_WHAT YOU ARE ASKED TO DO_
Images in the data are to be skipped, while every line is restated exactly as written.

_INFORMATION_
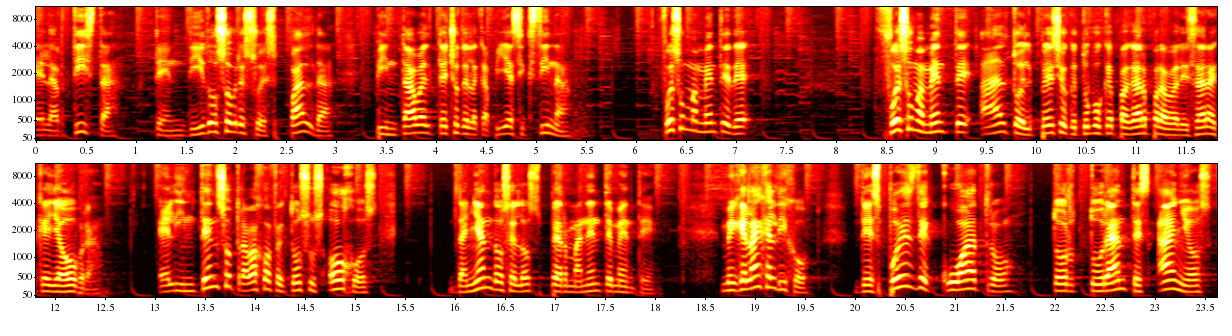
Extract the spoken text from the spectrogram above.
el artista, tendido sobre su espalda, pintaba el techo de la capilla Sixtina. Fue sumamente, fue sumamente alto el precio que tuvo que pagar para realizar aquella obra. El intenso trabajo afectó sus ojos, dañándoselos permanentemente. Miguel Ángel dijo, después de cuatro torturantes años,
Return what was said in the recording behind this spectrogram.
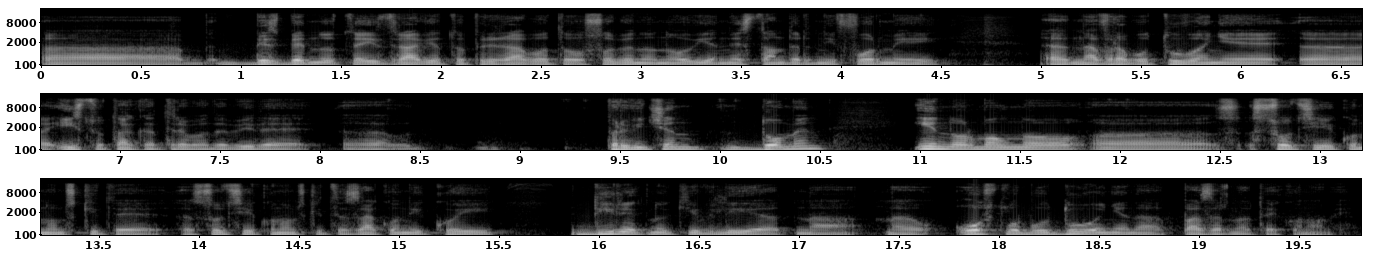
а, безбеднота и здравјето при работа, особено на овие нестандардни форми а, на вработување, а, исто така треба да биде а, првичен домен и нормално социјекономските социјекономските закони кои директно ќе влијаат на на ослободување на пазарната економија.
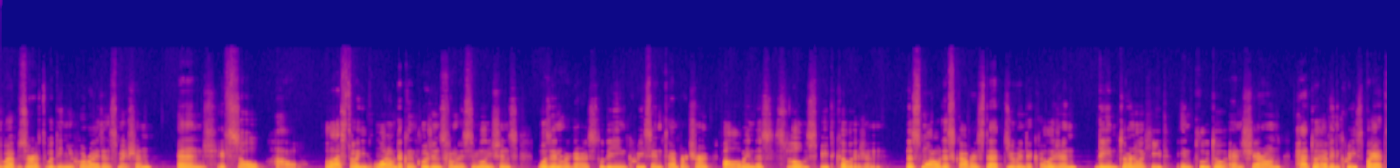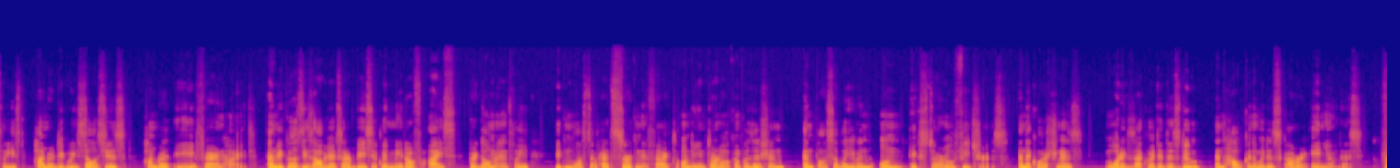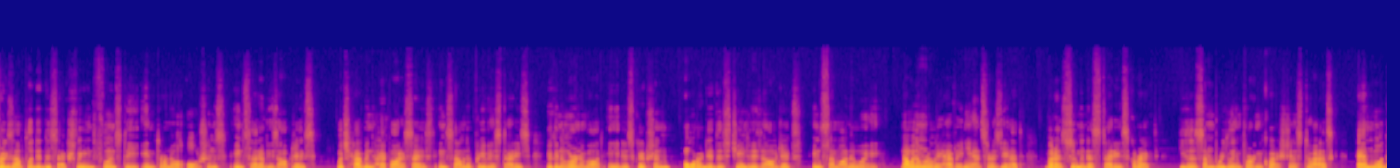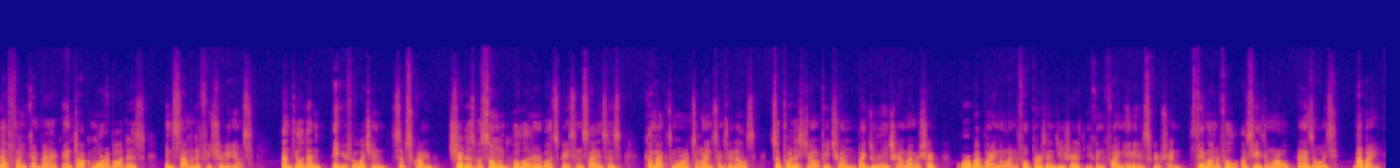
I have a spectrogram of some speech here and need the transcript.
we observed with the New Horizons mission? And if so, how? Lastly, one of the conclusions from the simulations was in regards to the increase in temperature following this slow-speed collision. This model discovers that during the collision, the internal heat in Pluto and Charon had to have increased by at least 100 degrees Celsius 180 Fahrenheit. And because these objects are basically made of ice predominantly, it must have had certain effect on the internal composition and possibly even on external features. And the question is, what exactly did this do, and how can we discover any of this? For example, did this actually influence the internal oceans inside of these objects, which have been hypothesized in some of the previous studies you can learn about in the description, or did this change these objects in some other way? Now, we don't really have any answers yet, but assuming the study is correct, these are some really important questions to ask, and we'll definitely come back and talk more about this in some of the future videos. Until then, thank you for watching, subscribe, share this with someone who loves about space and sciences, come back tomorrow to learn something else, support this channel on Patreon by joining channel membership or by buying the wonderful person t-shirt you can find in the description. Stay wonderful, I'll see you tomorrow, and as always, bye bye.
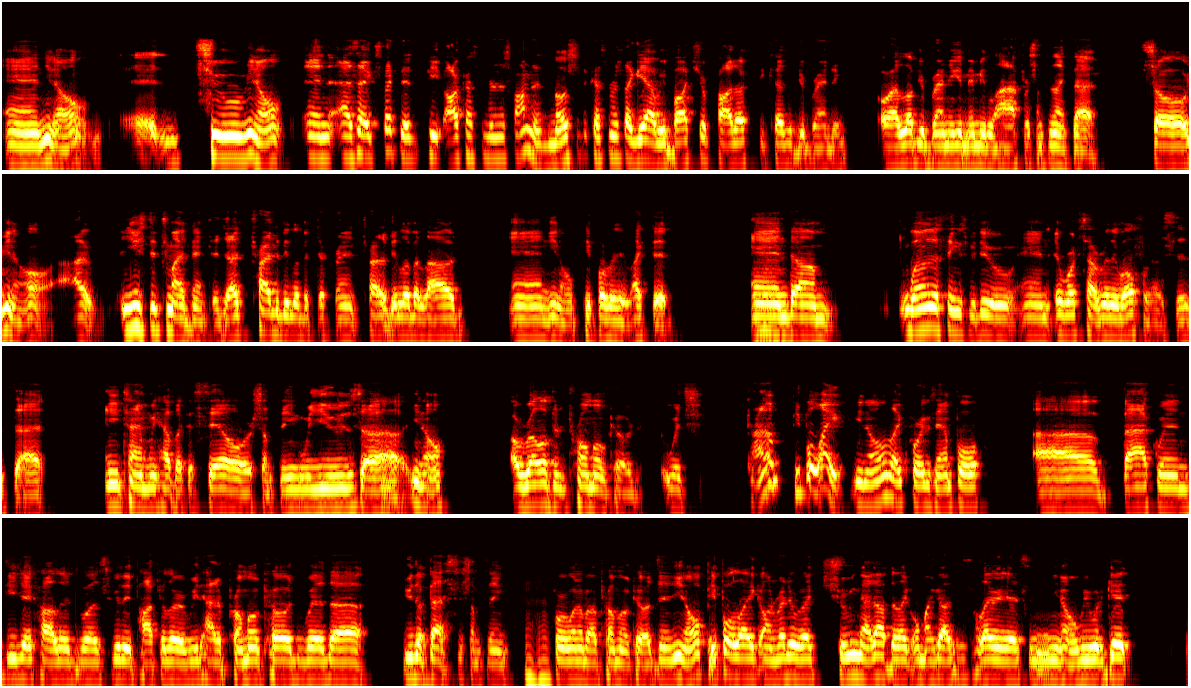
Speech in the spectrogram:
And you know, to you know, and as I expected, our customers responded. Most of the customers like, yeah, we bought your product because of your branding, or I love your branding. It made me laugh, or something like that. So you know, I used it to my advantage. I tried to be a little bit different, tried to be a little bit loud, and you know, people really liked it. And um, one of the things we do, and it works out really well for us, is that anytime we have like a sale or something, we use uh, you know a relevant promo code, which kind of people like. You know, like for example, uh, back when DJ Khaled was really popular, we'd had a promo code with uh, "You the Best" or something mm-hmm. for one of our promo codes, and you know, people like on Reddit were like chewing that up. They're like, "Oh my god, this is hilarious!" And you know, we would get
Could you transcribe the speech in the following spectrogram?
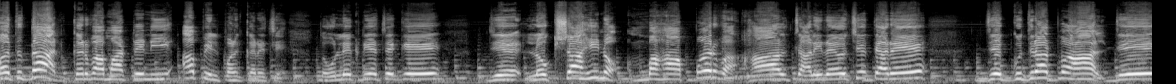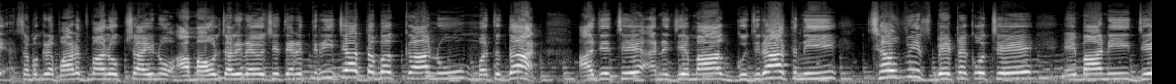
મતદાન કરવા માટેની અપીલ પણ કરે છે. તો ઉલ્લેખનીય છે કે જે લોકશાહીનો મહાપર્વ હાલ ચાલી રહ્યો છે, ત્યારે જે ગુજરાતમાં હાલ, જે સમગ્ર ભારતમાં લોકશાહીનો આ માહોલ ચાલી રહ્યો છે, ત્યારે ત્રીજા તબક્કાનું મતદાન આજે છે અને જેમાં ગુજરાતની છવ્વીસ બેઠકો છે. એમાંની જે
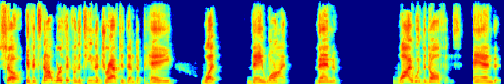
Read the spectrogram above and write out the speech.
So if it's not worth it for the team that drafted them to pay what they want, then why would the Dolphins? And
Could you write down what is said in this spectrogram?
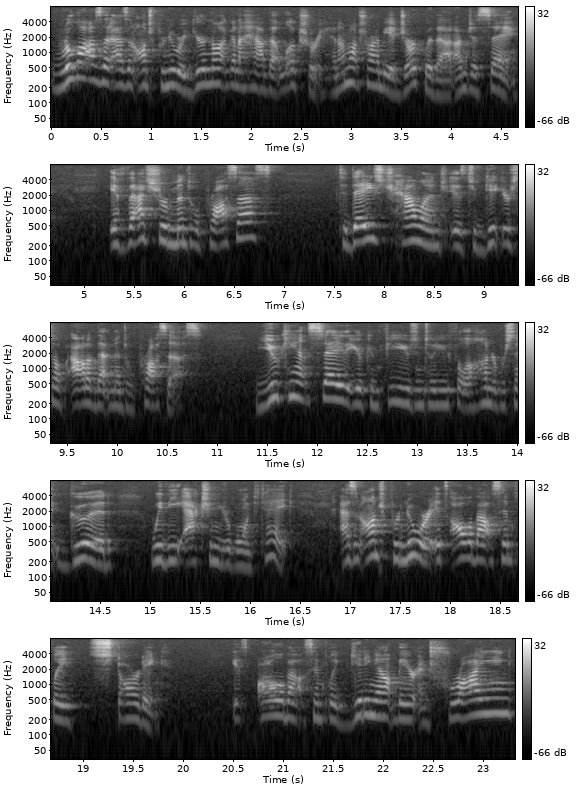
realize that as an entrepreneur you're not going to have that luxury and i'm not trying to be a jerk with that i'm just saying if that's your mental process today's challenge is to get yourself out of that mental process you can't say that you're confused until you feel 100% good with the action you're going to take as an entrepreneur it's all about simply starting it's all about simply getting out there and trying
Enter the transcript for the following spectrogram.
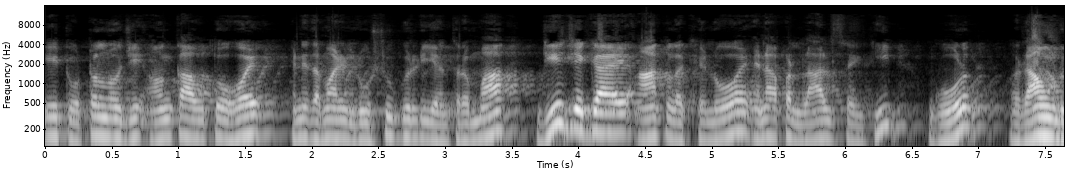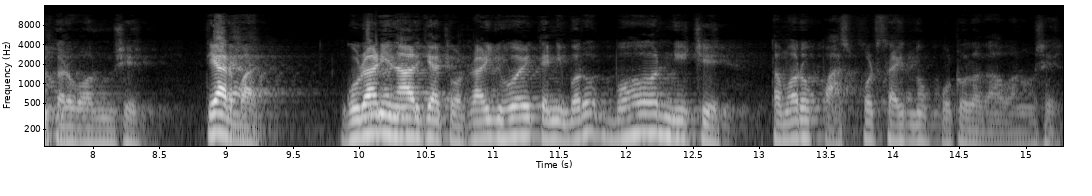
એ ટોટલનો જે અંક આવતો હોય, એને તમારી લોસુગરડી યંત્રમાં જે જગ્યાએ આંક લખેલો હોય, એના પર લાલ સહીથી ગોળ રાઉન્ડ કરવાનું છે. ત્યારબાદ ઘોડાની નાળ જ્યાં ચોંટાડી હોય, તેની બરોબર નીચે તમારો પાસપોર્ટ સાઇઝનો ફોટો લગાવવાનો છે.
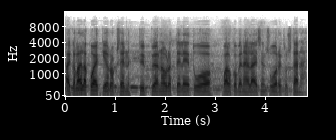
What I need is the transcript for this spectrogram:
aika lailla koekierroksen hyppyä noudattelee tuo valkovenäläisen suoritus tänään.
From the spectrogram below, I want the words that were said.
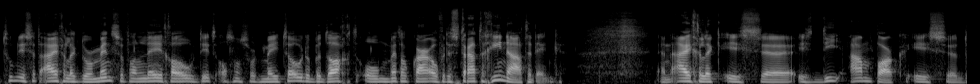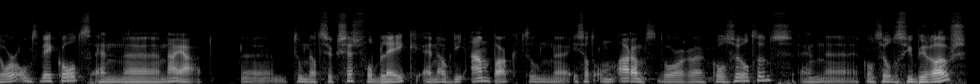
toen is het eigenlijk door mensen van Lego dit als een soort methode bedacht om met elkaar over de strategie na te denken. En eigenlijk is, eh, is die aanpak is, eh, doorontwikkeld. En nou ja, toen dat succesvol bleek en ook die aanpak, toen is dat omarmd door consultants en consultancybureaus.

_YOUR SOLUTION_
Extract the spoken text from the spectrogram above.
el artista, tendido sobre su espalda, pintaba el techo de la capilla Sixtina. Fue sumamente, fue sumamente alto el precio que tuvo que pagar para realizar aquella obra. El intenso trabajo afectó sus ojos, dañándoselos permanentemente. Miguel Ángel dijo, después de cuatro torturantes años,
Return what was said in the recording behind this spectrogram.
а, безбеднота и здравјето при работа, особено на овие нестандардни форми а, на вработување, а, исто така треба да биде а, првичен домен и нормално социјекономските социјекономските закони кои директно ќе влијаат на на ослободување на пазарната економија.
I have a spectrogram of some speech here and need the transcript.
we observed with the New Horizons mission? And if so, how? Lastly, one of the conclusions from the simulations was in regards to the increase in temperature following this slow-speed collision. This model discovers that during the collision, the internal heat in Pluto and Charon had to have increased by at least 100 degrees Celsius 180 Fahrenheit. And because these objects are basically made of ice predominantly, it must have had certain effect on the internal composition and possibly even on external features. And the question is, what exactly did this do, and how can we discover any of this? For example, did this actually influence the internal oceans inside of these objects, which have been hypothesized in some of the previous studies you can learn about in the description, or did this change these objects in some other way? Now, we don't really have any answers yet, but assuming the study is correct, these are some really important questions to ask, and we'll definitely come back and talk more about this in some of the future videos. Until then, thank you for watching, subscribe, share this with someone who loves about space and sciences, come back tomorrow to learn something else, support this channel on Patreon by joining channel membership or by buying the wonderful person t-shirt you can find in the description. Stay wonderful, I'll see you tomorrow, and as always, bye bye.
Speech in the spectrogram:
And you know, to you know, and as I expected, our customers responded. Most of the customers like, yeah, we bought your product because of your branding, or I love your branding. It made me laugh, or something like that. So you know, I used it to my advantage. I tried to be a little bit different, tried to be a little bit loud, and you know, people really liked it. And um, one of the things we do, and it works out really well for us, is that anytime we have like a sale or something, we use uh, you know a relevant promo code, which kind of people like. You know, like for example, uh, back when DJ Khaled was really popular, we'd had a promo code with uh, "You the Best" or something mm-hmm. for one of our promo codes, and you know, people like on Reddit were like chewing that up. They're like, "Oh my god, this is hilarious!" And you know, we would get
Could you transcribe the speech in the following spectrogram?
મતદાન કરવા માટેની અપીલ પણ કરે છે. તો ઉલ્લેખનીય છે કે જે લોકશાહીનો મહાપર્વ હાલ ચાલી રહ્યો છે, ત્યારે જે ગુજરાતમાં હાલ, જે સમગ્ર ભારતમાં લોકશાહીનો આ માહોલ ચાલી રહ્યો છે, ત્યારે ત્રીજા તબક્કાનું મતદાન આજે છે અને જેમાં ગુજરાતની છવ્વીસ બેઠકો છે. એમાંની જે
Read the spectrogram above and write out the speech.
So if it's not worth it for the team that drafted them to pay what they want, then why would the Dolphins? And
Could you write down what is said in this spectrogram?
realize that as an entrepreneur you're not going to have that luxury and i'm not trying to be a jerk with that i'm just saying if that's your mental process today's challenge is to get yourself out of that mental process you can't say that you're confused until you feel 100% good with the action you're going to take as an entrepreneur it's all about simply starting it's all about simply getting out there and trying
Enter the transcript for the following spectrogram.
એ ટોટલનો જે અંક આવતો હોય, એને તમારી લોસુગરડી યંત્રમાં જે જગ્યાએ આંક લખેલો હોય, એના પર લાલ સહીથી ગોળ રાઉન્ડ કરવાનું છે. ત્યારબાદ ઘોડાની નાળ જ્યાં ચોંટાડી હોય, તેની બરોબર નીચે તમારો પાસપોર્ટ સાઇઝનો ફોટો લગાવવાનો છે.
What I need is the transcript for this spectrogram:
aika lailla koekierroksen hyppyä noudattelee tuo valkovenäläisen suoritus tänään.
From the spectrogram below, I want the words that were said.
toen is het eigenlijk door mensen van Lego dit als een soort methode bedacht om met elkaar over de strategie na te denken. En eigenlijk is, eh, is die aanpak is, eh, doorontwikkeld. En nou ja, toen dat succesvol bleek en ook die aanpak, toen is dat omarmd door consultants en consultancybureaus.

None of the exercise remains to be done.